This is called the problem of the lowest common denominator.
Example of the lowest-common-denominator problem
Another customer, a co-tenant, does not harden its operating systems and application. Being the lowest common denominator, they could define the security of the public cloud service.
To stop this from happening, the service provider needs to have the right controls in place to isolate customers’ virtual machines and networks from each other.
Software and Platform service models
Data is usually commingled within the application, database and backup media for:
SaaS and PaaS services use logical controls to isolate access to each customer’s data within the:
- application or platform
- supporting infrastructure.
Logical controls place complete reliance on the quality of the design, implementation and enforcement of access controls within the platforms and applications.
This characteristic of public cloud services, on-demand self-service, can introduce security concerns. The registration processes to become a customer are not always robust in confirming a customer’s identity — for example, web-based self-registration.
A malicious party can register for a service to then use it for malicious or fraudulent activities.
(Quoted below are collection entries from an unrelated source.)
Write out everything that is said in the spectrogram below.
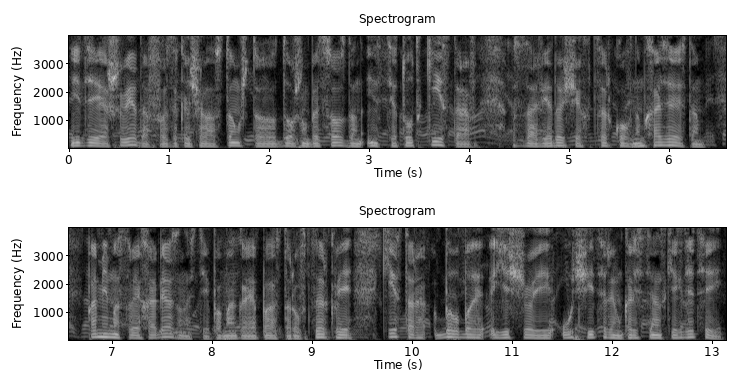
Идея шведов заключалась в том, что должен быть создан институт кистеров, заведующих церковным хозяйством. Помимо своих обязанностей, помогая пастору в церкви, кистер был бы еще и учителем крестьянских детей.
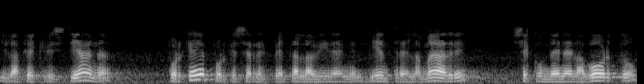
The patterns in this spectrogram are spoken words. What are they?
y la fe cristiana. ¿Por qué? Porque se respeta la vida en el vientre de la madre, se condena el aborto,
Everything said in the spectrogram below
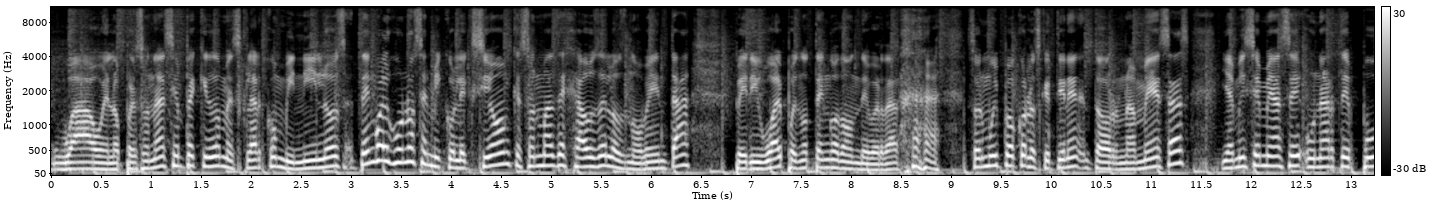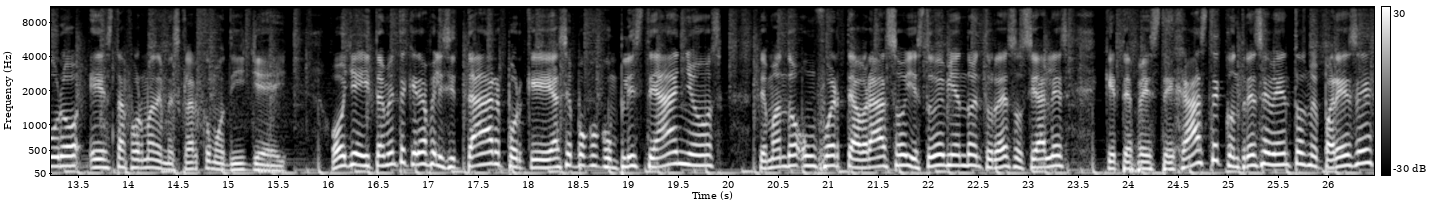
Wow, en lo personal siempre he querido mezclar con vinilos. Tengo algunos en mi colección que son más de house de los 90, pero igual pues no tengo donde, ¿verdad? son muy pocos los que tienen tornamesas y a mí se me hace un arte puro esta forma de mezclar como DJ. Oye, y también te quería felicitar porque hace poco cumpliste años. Te mando un fuerte abrazo y estuve viendo en tus redes sociales que te festejaste con tres eventos, me parece.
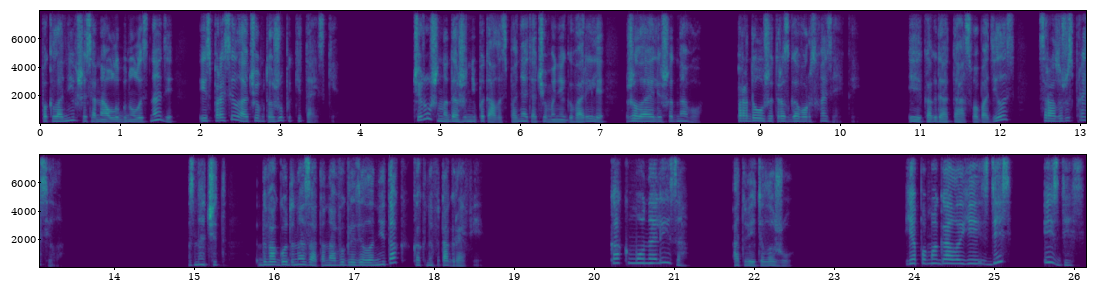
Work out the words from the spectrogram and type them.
Поклонившись, она улыбнулась Наде и спросила о чем то жу по-китайски. Чарушина даже не пыталась понять, о чем они говорили, желая лишь одного — продолжить разговор с хозяйкой. И когда та освободилась, сразу же спросила. «Значит, два года назад она выглядела не так, как на фотографии?» «Как Мона Лиза», — ответила Жу. «Я помогала ей здесь и здесь».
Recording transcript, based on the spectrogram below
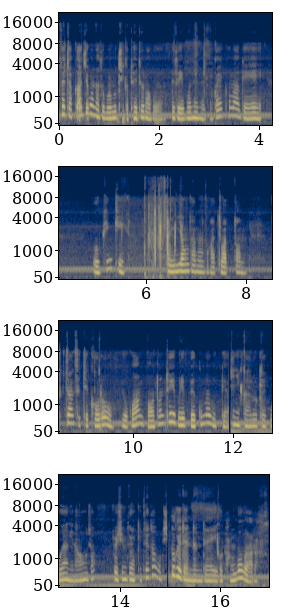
살짝 까지고 나서 물 묻히니까 되더라고요. 그래서 이번에는 좀 깔끔하게 이 핑키. 인형 사면서 같이 왔던 특전 스티커로 요거 한번 턴테이블 이쁘게 꾸며볼게요. 그러니까 이렇게 모양이 나오죠? 조심스럽게 뜯어보시 예쁘게 됐는데 이거 방법을 알았어.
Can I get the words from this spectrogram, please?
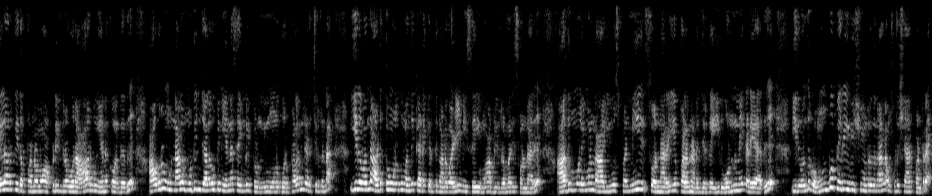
எல்லாருக்கும் இதை பண்ணணும் அப்படின்ற ஒரு ஆர்வம் எனக்கு வந்தது. அவரும் உன்னால் முடிஞ்ச அளவுக்கு நீ என்ன செய்ய முடியும்? இப்போ நீ உனக்கு ஒரு பலன் கிடைச்சிருக்குன்னா இதை வந்து அடுத்தவங்களுக்கும் வந்து கிடைக்கிறதுக்கான வழி நீ செய்யுமா அப்படின்ற மாதிரி சொன்னார். அது மூலயமா நான் யூஸ் பண்ணி சொ நிறைய பலன் அடைஞ்சிருக்கேன். இது ஒன்றுனே கிடையாது. இது வந்து ரொம்ப பெரிய விஷயன்றதுனால நான் கூட ஷேர் பண்ணுறேன்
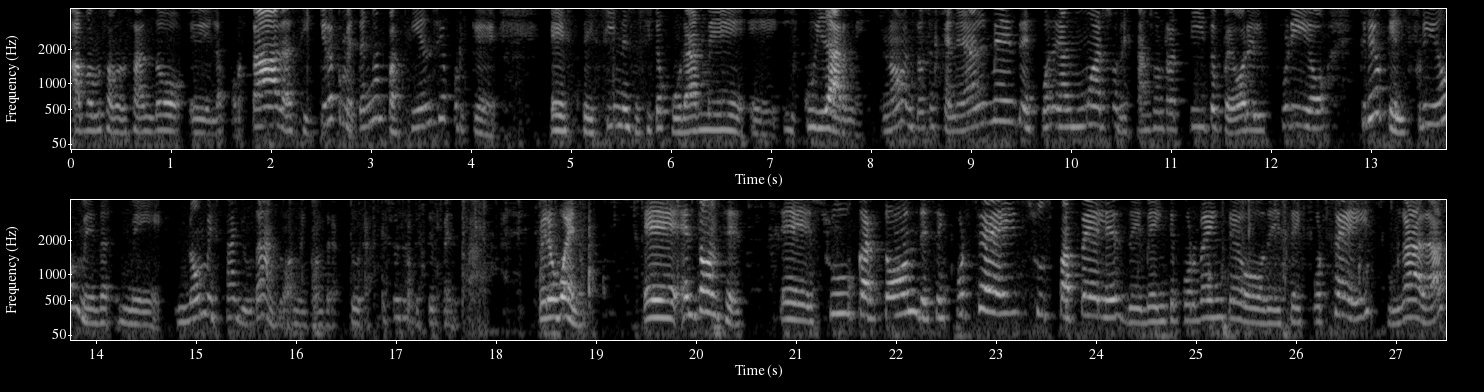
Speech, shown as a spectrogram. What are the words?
Ah, vamos avanzando la portada, así. Quiero que me tengan paciencia porque este, sí necesito curarme eh, y cuidarme, ¿no? Entonces, generalmente después de almuerzo descanso un ratito, peor el frío. Creo que el frío me, no me está ayudando a mi contractura. Eso es lo que estoy pensando. Pero bueno, eh, entonces, eh, su cartón de 6x6, sus papeles de 20x20 o de 6x6 pulgadas.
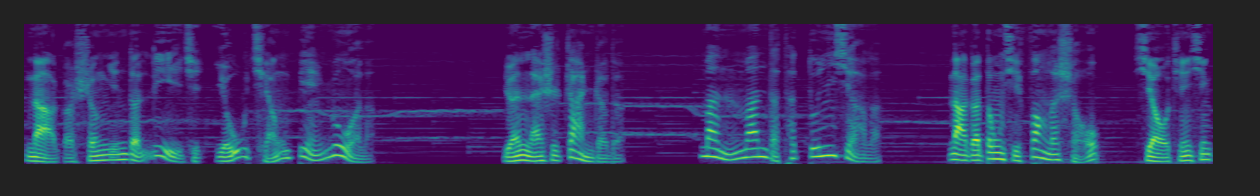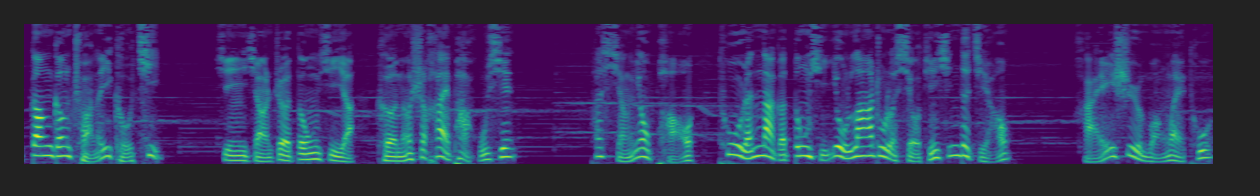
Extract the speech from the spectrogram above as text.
那个声音的力气由强变弱了。原来是站着的，慢慢的他蹲下了，那个东西放了手。小甜心刚刚喘了一口气，心想这东西呀可能是害怕狐仙，他想要跑，突然那个东西又拉住了小甜心的脚，还是往外拖。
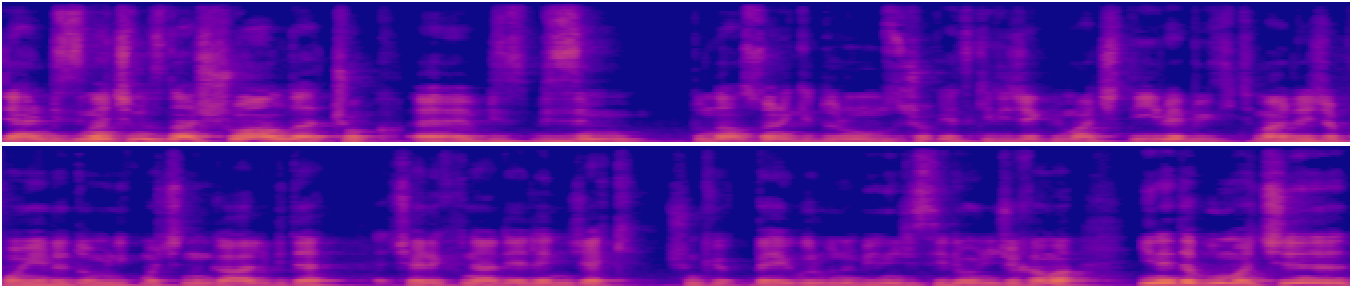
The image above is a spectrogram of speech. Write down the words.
Yani bizim açımızdan şu anda çok e, biz bizim bundan sonraki durumumuzu çok etkileyecek bir maç değil ve büyük ihtimalle Japonya ile Dominik maçının galibi de çeyrek finalde elenecek. Çünkü B grubunun birincisiyle oynayacak ama yine de bu maçı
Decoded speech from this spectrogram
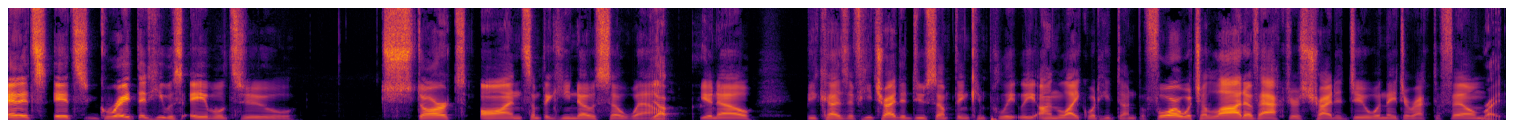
And it's it's great that he was able to start on something he knows so well. Yep. You know, because if he tried to do something completely unlike what he'd done before, which a lot of actors try to do when they direct a film, Right.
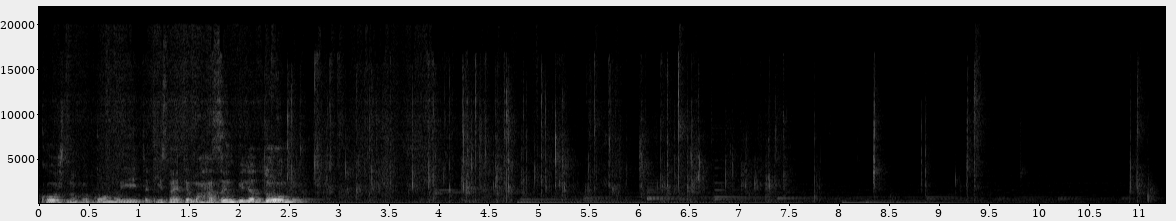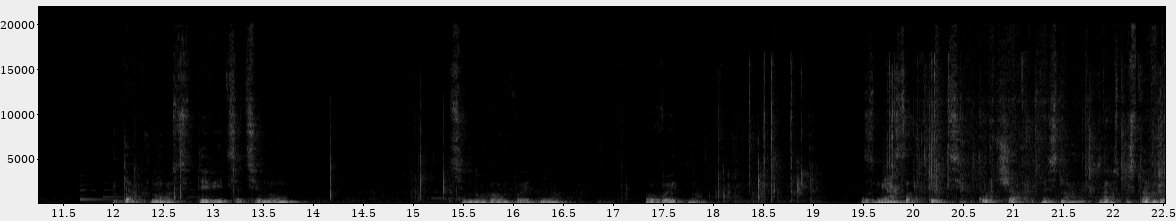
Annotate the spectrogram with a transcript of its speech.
кожного дому є такий, знаєте, магазин біля дому. Так, ну ось дивіться ціну. Ціну вам видно? Видно. З м'яса птиці, курчак, не знаю. Зараз поставлю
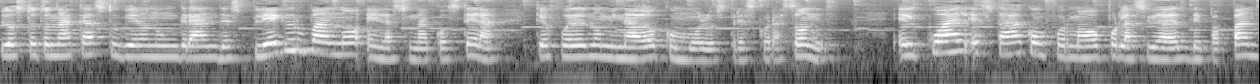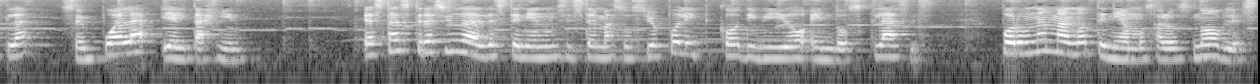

This can include attempts to subvert the access controls to gain unauthorised access to other customers’ data.
Government organisations must be sufficiently assured that other customers using a public cloud service cannot subvert the service provider’s controls to gain access to its data.
Third-party audit reports and penetration testing
There is a strong dependency on third-party audit reports and penetration testing.
The as-a-service nature of public cloud often means a lack of transparency around the security controls and practices that the service provider has in place to protect their customers’ data.
Make sure the service provider:
- is willing to make third-party audit reports available to you
- has credible third-party reports
- allows you to undertake your own security testing — including penetration tests.
Utility links and page information